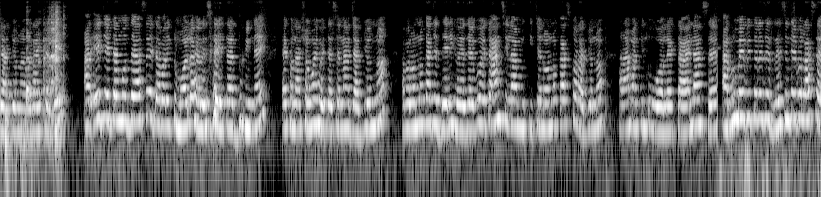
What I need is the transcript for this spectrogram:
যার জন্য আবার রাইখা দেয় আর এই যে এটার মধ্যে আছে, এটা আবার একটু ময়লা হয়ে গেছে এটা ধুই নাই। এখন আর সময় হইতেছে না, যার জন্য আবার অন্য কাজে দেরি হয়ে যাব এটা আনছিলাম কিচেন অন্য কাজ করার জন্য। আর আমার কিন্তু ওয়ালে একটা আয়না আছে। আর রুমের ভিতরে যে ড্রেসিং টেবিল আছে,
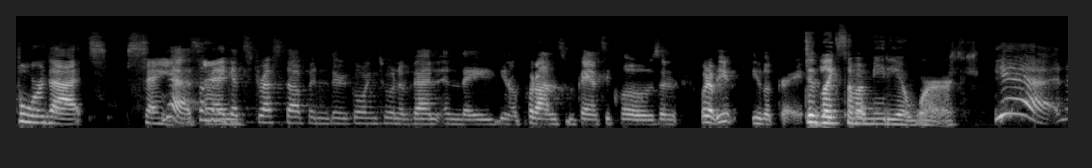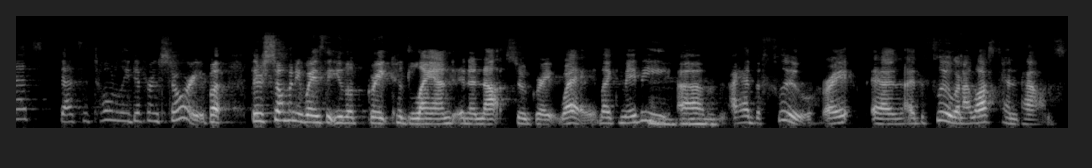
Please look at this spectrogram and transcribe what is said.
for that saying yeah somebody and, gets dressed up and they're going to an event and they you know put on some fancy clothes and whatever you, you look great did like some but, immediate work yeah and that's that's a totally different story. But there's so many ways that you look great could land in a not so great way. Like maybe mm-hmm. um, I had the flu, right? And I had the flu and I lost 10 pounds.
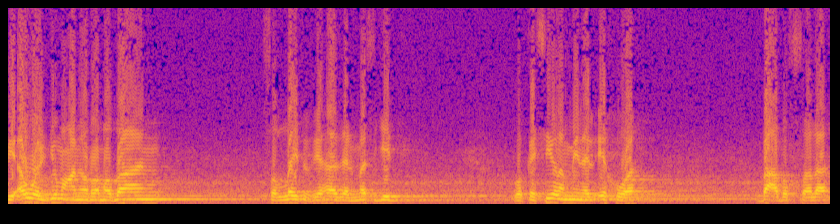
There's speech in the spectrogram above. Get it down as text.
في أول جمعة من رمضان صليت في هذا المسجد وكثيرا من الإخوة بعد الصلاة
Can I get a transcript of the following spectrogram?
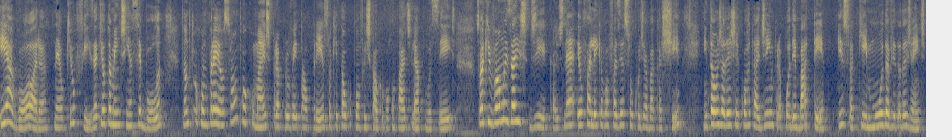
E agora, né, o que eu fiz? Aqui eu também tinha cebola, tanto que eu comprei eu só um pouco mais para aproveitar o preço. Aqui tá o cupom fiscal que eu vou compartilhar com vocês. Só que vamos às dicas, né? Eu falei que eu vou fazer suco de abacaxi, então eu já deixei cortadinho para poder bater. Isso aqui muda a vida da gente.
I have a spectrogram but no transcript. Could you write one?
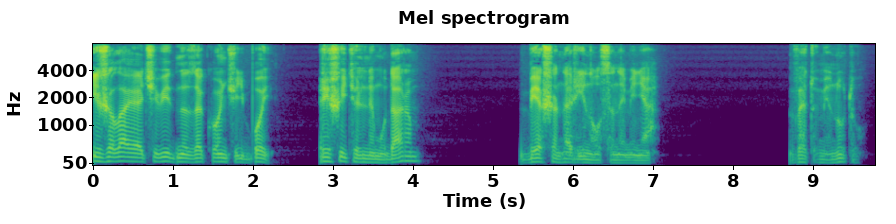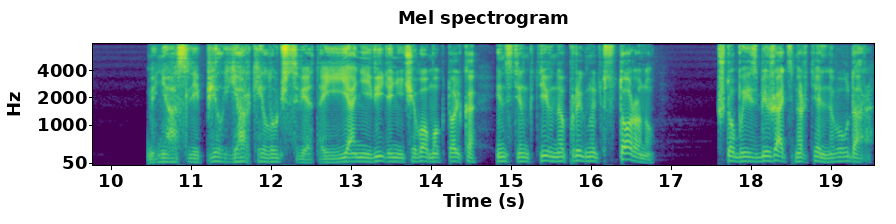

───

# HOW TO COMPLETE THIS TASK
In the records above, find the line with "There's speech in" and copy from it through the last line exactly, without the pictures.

# RESULT OF THE TASK
There's speech in the spectrogram above. Get it down as text.
في أول جمعة من رمضان صليت في هذا المسجد وكثيرا من الإخوة بعد الصلاة
Can I get a transcript of the following spectrogram?
E agora, né, o que eu fiz? Aqui eu também tinha cebola, tanto que eu comprei eu só um pouco mais para aproveitar o preço. Aqui tá o cupom fiscal que eu vou compartilhar com vocês. Só que vamos às dicas, né? Eu falei que eu vou fazer suco de abacaxi, então eu já deixei cortadinho para poder bater. Isso aqui muda a vida da gente.
I have a spectrogram but no transcript. Could you write one?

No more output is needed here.